Try as they might, and be in no doubt that they really did try, the Rhinos never looked like scoring again after Tom Briscoe scored in the ninth minute. Their attack looked disorganised, even clueless at times. They made meters in the forwards, but their stale attack was easily policed by a rigid, well drilled defence, it all looked far too easy for the home side. The threat that Leeds had posed at St. Helens just a few weeks ago was completely absent, the players looked almost helpless at times, it was a very Un-Leeds Like performance.
Meanwhile in recent weeks the champions seem to have made a habit of losing to sides that they are expected to beat. First they lost at home to a Hull FC team who previously hadn’t won a Super League game since last June, albeit in Golden Point Extra Time. They were then beaten by the newly promoted, very committed London Broncos in a shock nobody saw coming, before then handing two points for a first win of the season to basement dwellers Huddersfield Giants on Friday night. It’s almost the biggest insult you can give the champions, is the fact that their only win so far this year, has come against the much beleaguered Rhinos at the DW Stadium.

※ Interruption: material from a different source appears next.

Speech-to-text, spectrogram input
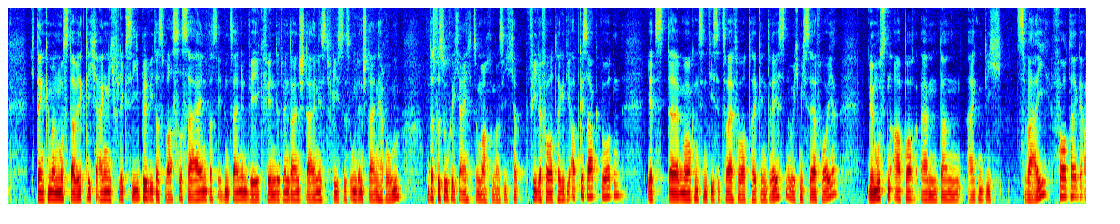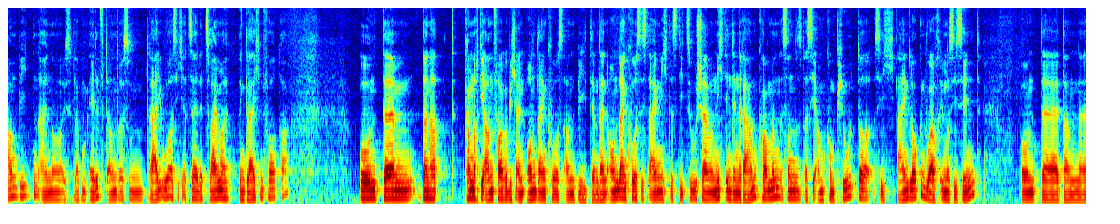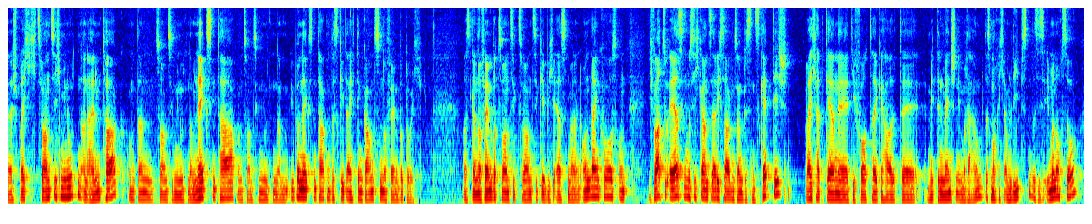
ich denke, man muss da wirklich eigentlich flexibel wie das Wasser sein, das eben seinen Weg findet. Wenn da ein Stein ist, fließt es um den Stein herum. Und das versuche ich eigentlich zu machen. Also ich habe viele Vorträge, die abgesagt wurden. Jetzt äh, morgen sind diese zwei Vorträge in Dresden, wo ich mich sehr freue. Wir mussten aber ähm, dann eigentlich zwei Vorträge anbieten. Einer ist, glaube ich, um 11, der andere ist um 3 Uhr. Also ich erzähle zweimal den gleichen Vortrag. Und ähm, dann hat kam noch die Anfrage, ob ich einen Online-Kurs anbiete. Und ein Online-Kurs ist eigentlich, dass die Zuschauer nicht in den Raum kommen, sondern dass sie am Computer sich einloggen, wo auch immer sie sind. Und äh, dann äh, spreche ich 20 Minuten an einem Tag und dann 20 Minuten am nächsten Tag und 20 Minuten am übernächsten Tag. Und das geht eigentlich den ganzen November durch. Also der November 2020 gebe ich erstmal einen Online-Kurs und ich war zuerst, muss ich ganz ehrlich sagen, so ein bisschen skeptisch weil ich halt gerne die Vorträge halte mit den Menschen im Raum. Das mache ich am liebsten, das ist immer noch so.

So are the Rhinos and the Warriors becoming the embarrassing ‘Whipping Boys’ in Super League? I would go so far as to say that, given their starts to the season, I wouldn’t be at all surprised if they don’t make the top 5 play-offs, with the likes of Warrington Wolves, St. Helens and Castleford Tigers in particular making strong starts the gap between these two currently fallen giants and the top 5 appears to be growing too large too quickly for them to be anywhere near the mix. After just one solitary win each in four games for Wigan and five for Leeds, it’s a long way back already!
Indeed in the case of Leeds, considering their lowly finish last year, is it almost to be expected that they will finish outside the play-off places? What I would point to in that case is the fact that they also finished in the bottom 4 in 2016, and bounced back to be champions in 2017, before failing spectacularly again last year. However this is not something that can be ignored, the fact remains that if indeed they do finish in the bottom 4 it will be the third time in four years that they have. However I do believe, when, or if they sort themselves out, they are a stronger team this year than they were in 2018, of that I have little doubt.
In the case of Wigan, only a fool would ever write them off. Could they be having a season similar to the one they had in 2006 when relegation beckoned? No I don’t believe so, but Adrian Lam, just like David Furner at Leeds, does have some very hard work before him to try and get the Warriors ticking in the way we’re used to seeing from them.
What I will also say certainly for the Rhinos on Friday, is that they didn’t give up, even when they knew the match was lost. They kept plugging away valiantly, but effort will only take you so far. As for Wigan, unlike Leeds they have not suffered any thumping defeats, they are always thereabouts and one scrappy win could, as in the case of Hull FC, spark a turnaround. The same could also be said for the Rhinos, because in games like at the Totally Wicked Stadium, they have been mightily close, but as we all know, losing becomes a habit, and it can be a very difficult one to get out of.